Commercial egg production systems


Ratification Date: 01 Dec 2013


Commercial egg production systems should provide for the health, nutrition, and psychological wellbeing of the hens. Continuing scientific research into hen welfare in different production systems under Australian conditions is essential.


Laying hens are housed in different commercial management systems. Each system provides varying levels of protection from hazards including predation, theft, parasitism, disease, temperature variation, seasonal variation in light intensity and feed wastage. Commercial egg production systems, for the purpose of this policy, are defined as those where laying hens (chickens) are kept under commercial management systems for the purpose of egg production for human consumption. The commercial egg production systems legally permitted in Australia include caged, barn, free range and organic, however Tasmania has announced the phasing out of battery hen production.
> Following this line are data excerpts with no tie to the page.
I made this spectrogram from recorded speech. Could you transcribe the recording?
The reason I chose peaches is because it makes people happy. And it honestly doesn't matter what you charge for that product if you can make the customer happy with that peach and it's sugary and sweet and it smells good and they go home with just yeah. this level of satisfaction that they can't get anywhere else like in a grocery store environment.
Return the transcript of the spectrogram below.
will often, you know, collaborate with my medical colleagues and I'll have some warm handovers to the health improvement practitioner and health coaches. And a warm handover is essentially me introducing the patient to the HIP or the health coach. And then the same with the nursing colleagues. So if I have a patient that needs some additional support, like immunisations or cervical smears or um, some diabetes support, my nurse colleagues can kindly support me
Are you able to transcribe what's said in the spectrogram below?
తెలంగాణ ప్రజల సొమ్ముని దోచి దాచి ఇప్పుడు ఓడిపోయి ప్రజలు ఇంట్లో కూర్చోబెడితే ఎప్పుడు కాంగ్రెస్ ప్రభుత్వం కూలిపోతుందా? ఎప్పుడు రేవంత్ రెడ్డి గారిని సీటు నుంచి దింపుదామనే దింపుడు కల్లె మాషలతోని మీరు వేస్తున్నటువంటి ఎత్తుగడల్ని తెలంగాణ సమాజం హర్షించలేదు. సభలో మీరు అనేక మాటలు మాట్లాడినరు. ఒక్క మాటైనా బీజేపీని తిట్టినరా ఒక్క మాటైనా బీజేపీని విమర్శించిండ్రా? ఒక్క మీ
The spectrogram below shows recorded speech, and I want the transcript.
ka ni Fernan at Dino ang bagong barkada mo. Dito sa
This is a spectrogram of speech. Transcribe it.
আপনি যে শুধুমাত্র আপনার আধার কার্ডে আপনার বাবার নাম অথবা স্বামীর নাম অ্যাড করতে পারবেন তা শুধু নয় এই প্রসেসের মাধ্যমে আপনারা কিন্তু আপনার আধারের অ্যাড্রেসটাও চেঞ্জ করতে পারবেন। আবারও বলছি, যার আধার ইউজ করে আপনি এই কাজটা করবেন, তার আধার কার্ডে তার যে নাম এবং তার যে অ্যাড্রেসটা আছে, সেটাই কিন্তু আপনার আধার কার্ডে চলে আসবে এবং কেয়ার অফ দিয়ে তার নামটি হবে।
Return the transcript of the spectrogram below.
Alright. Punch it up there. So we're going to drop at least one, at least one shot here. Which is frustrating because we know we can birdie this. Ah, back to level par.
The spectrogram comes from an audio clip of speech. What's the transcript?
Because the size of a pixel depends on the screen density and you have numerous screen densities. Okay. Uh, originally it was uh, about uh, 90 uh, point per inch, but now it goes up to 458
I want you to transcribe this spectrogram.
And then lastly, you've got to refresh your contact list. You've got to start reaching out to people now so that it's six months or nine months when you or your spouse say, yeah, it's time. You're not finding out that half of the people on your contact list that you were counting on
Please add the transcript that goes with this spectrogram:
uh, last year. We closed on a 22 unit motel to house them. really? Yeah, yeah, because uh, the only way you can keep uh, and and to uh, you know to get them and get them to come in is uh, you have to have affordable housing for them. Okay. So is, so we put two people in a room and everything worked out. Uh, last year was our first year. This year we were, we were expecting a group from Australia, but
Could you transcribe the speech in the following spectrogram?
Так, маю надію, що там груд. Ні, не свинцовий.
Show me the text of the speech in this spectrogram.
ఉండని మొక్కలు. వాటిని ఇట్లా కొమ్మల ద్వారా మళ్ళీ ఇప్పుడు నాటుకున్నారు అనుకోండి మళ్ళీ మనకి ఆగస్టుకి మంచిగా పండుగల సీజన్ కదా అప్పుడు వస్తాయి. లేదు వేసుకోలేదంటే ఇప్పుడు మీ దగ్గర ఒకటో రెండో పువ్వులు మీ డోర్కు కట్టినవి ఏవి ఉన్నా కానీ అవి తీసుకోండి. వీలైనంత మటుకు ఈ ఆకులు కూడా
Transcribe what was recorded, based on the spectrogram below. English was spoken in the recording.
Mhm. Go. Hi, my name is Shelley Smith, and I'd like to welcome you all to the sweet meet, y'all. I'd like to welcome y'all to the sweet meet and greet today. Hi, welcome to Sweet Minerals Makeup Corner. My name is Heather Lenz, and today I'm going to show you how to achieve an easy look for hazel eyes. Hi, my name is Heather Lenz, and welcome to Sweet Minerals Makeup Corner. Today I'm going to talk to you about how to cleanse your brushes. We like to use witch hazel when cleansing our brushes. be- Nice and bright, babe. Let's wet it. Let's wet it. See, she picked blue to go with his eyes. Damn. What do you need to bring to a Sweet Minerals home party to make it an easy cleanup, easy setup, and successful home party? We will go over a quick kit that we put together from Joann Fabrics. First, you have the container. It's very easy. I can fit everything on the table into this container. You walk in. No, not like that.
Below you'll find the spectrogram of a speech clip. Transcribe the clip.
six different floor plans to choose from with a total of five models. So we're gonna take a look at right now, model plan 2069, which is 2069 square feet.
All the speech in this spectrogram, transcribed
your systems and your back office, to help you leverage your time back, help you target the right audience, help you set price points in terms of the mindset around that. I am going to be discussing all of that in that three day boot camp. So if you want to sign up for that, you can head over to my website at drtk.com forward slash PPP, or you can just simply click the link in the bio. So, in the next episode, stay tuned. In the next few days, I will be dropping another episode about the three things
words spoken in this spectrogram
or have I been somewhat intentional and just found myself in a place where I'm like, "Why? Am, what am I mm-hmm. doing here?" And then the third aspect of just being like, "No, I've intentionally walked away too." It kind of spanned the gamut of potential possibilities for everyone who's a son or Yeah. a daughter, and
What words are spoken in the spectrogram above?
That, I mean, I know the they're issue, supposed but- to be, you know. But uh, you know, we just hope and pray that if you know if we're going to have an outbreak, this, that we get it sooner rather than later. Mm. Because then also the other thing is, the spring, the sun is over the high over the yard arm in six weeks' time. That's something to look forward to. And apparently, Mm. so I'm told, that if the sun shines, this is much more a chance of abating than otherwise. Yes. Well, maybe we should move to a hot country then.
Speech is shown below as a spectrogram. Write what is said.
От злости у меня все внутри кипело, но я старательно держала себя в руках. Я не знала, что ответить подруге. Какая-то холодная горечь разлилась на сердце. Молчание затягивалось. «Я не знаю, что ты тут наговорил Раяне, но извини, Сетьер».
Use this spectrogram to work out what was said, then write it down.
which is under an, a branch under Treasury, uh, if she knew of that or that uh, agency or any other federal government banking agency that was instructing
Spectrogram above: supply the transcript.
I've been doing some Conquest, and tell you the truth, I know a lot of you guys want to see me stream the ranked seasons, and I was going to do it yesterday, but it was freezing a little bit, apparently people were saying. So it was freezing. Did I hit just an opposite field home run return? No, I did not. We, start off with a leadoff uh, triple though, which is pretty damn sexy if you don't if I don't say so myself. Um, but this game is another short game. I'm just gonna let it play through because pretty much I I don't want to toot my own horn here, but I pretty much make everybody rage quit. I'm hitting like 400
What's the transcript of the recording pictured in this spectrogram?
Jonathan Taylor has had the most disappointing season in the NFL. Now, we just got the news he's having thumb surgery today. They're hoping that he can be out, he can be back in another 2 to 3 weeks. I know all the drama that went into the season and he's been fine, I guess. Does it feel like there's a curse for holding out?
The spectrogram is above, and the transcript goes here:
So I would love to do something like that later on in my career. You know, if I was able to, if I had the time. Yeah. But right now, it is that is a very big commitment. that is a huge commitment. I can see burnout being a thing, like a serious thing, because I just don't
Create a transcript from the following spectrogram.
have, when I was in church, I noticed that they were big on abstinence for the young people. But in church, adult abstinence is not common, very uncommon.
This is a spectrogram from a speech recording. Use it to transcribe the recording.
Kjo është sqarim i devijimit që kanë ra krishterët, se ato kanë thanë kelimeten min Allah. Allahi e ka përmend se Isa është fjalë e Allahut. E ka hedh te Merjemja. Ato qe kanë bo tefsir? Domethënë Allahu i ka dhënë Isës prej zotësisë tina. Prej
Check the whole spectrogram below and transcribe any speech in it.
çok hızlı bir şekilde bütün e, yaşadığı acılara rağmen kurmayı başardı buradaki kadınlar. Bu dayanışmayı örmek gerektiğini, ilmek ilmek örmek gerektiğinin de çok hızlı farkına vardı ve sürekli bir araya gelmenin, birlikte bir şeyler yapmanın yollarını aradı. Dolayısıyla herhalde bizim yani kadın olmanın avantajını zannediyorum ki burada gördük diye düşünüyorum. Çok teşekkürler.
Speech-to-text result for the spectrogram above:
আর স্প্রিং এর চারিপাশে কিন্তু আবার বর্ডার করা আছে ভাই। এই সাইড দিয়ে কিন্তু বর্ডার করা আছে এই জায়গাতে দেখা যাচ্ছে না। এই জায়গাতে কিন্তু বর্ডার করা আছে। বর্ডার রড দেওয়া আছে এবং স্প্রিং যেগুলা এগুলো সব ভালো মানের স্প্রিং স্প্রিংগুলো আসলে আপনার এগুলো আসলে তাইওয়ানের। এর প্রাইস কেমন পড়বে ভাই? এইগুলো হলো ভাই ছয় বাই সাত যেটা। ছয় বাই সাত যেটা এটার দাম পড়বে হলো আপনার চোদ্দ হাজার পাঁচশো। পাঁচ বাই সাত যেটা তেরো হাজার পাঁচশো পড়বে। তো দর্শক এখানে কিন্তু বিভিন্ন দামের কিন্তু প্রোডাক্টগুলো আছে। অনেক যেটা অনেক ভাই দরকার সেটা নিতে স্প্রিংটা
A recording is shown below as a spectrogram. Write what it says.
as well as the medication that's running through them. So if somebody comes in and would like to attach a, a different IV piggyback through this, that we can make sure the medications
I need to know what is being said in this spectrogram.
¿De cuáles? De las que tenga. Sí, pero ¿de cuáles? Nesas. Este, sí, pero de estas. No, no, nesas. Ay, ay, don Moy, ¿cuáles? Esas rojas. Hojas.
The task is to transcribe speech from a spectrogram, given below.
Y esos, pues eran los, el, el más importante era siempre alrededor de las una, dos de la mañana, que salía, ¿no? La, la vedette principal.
The European Commission's Welfare of Laying Hen's Directive came into effect on 1 January 2012, banning the use of conventional battery cages for laying hens and the marketing of eggs from hens housed in such cages. It is the first piece of European legislation to phase out a method of production because of animal welfare concerns. New Zealand will phase out the use of battery cages by 2022 following the introduction of a new code of animal welfare. New battery cages can no longer be installed there, while cages already in use will be progressively removed from use over the next 10 years.

The welfare of hens used for egg production is a matter of concern for the veterinary profession and the general public here in Australia and overseas. Layer bird housing is at the forefront, but other issues — such as the breeding of layer stock, disposal of male chicks, moulting practices, rearing of pullets, transport of birds and disposal of birds at end of lay — are also of concern to the public and profession.

The Animal Welfare Science Centre Melbourne is currently undertaking a research project to elucidate the benefits and challenges of free-range systems on the welfare of laying hens. At the moment there is little scientific evidence supporting that access to an outdoor range yields clear welfare benefits to the hens.


  1. Caged, barn, free range and organic egg production systems have advantages and disadvantages, and no single management system caters entirely for health, biosecurity, food safety, environmental sustainability or welfare outcomes.
  2. The Model Code of Practice for the Welfare of Animals – Domestic Poultry, 4th edition 2002 and the Australian Animal Welfare Standards and Guidelines - Land Transport of Livestock 1st edition 2012 are strongly supported. Regular review of these codes, standards and guidelines is encouraged.
  3. The welfare of the hens managed under every production system requires a comprehensive and whole-of-life approach. It is recognised that one of the most critical inputs to achieving optimum welfare in every system is the standard of stockmanship and husbandry achieved by the farm management. In order to continually improve welfare outcomes both new and current poultry workers and managers should undertake regular, recognised training in husbandry, welfare, food safety and biosecurity. Particular attention must be given to training of farm staff in day-to-day management of housing systems to ensure consistent management practices and optimum welfare outcomes.
  4. Robust scientific research into the welfare of poultry that encourages decisions based on science evidence rather than anthropomorphic argument is strongly supported. Areas of urgent research need include, but are not limited to:
    • Optimum management of alternative and existing housing systems
    • The welfare implications of housing hens at varying stocking densities in cages, in barns and on range pasture
    • Strategies for reduction of cannibalism and pecking
    • Comparisons between layer strains for their suitability in different housing systems
    • Pharmaceuticals suitable for treatment of hens during egg production.
  5. Veterinarians are uniquely placed to assist poultry producers to manage a wide range of issues including health, welfare, biosecurity, nutrition and food safety, and every commercial egg producer should have a veterinarian with poultry experience available to advise regularly on these matters. The veterinarian has an obligation to report issues of biosecurity concern including notifiable diseases and monitoring for diseases of human and animal health significance.

The use of infra-red beak treatment at day-old where birds are at risk of cannibalism under their management system is supported. Beak trimming at an age older than one day should only be completed by experienced and trained operators using a hot blade and only when authorised by an experienced poultry veterinarian

Other relevant policies and position statements

Beak trimming of commercial poultry


Advantages and disadvantages of different housing systems for the welfare of laying hens. www.laywel.eu

Australian Animal Welfare Standards and Guidelines - Land Transport of Livestock 1st edition 2012

Domestic Poultry Code: www.publish.csiro.au/Books/download.cfm?ID=3451

Model Code of Practice for the Welfare of Animals – Domestic Poultry, 4th edition 2002

New Zealand Animal Welfare Codes (Layer Hens) 2012 wxw.biosecurity.govt.nz/animal-welfare/codes/layer-hens/index.htm

Date of ratification by AVA Board December 2013